The coastal range rice fields suffer seasonal damage from salt intrusion. In the 2015 El Nino-induced drought, damage was extensive. In the rainy season, the Mekong usually pushes the saltwater back into the ocean, and the opposite in the dry season. Then many farmers raise one or two “crops” of high value shrimps. However, when rains resume, soils often are too salt for the rice. Traditional tolerant varieties are too late and low yielding. The Indian rice variety Pokkali is known to have tolerance, but can wild rice also be a source? Through the club network the CWR project tested 200 unfinished rice lines containing 10-15% genes from four types of wild rice not initially tested for salt tolerance. The lines were screened hydroponically in the University while farmers screened and discarded lines with undesirable agronomy (see https://acsess.onlinelibrary.wiley.com/doi/10.1002/csc2.20354). In the end the 12 best lines were tested on farm on coastline farms, with shrimps as a “pre-crop”). Several were high yielding in saline conditions will be tested and studied further (https://acsess.onlinelibrary.wiley.com/doi/full/10.1002/csc2.20405).
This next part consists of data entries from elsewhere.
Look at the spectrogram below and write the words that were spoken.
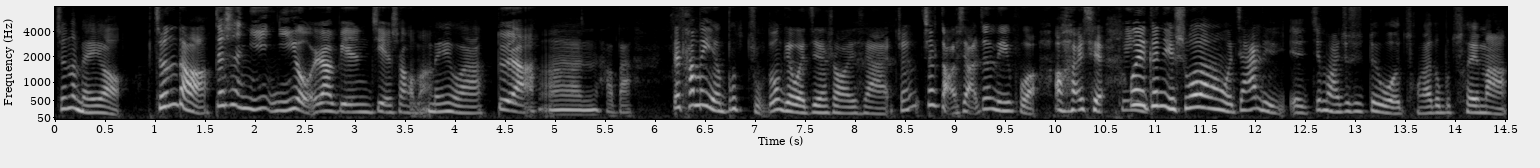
真的没有，真的。但是你你有让别人介绍吗？没有啊。对啊，嗯，好吧。但他们也不主动给我介绍一下，真真搞笑，真离谱哦！而且我也跟你说了，我家里也基本上就是对我从来都不催嘛。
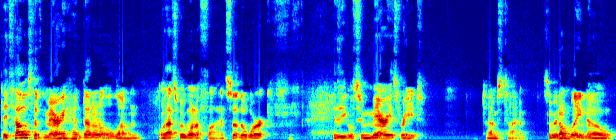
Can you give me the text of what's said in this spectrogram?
They tell us if Mary had done it alone, well that's what we want to find. So the work is equal to Mary's rate times time. So we don't really know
With the help from the CWR project new lentils, chickpeas and pigeon peas are in the pipeline. The latter is a typical poor woman’s crop, with minimal research and low yields, but progenies with wild genes are now in official trials in India.
In the Far-East, small animal husbandry farmers in Inner Mongolia (China) call to the university for seeds of alfalfa, the superior hay and pasture crop. The newly released CWR-derived variety Zhongcao No. 3, developed by Prof. Linqing Yu and released in 2019 can stand the cold and the drought (https://www.cwrdiversity.org/an-alfalfa-that-loves-the-cold/).
What made this possible is that when domesticated during the Stone Age, many genes were left behind – a genetic bottleneck. To use crop wild relatives means to reintroduce them. Wild traits we do not want, we now may remove through our knowledge of the genomes. Still it takes time. A lesson from this project is that valuable traits in the CWR cannot be predicted in advance, but that pre-bred lines with 10-15% wild in them have a lot to offer. Well, cannot new methods like gene editing speed this up? Yes, but still we need to know and have those genes.
After as little as 10 years the first from the CWR project are reaching fields and kitchens. Hopefully NORAD will decide to launch a new phase. In the mountain in Svalbard they will certainly be safe and cold, but the climate is changing outside.
Norwegian University of Life Sciences (NMBU)
Member of the project advisory board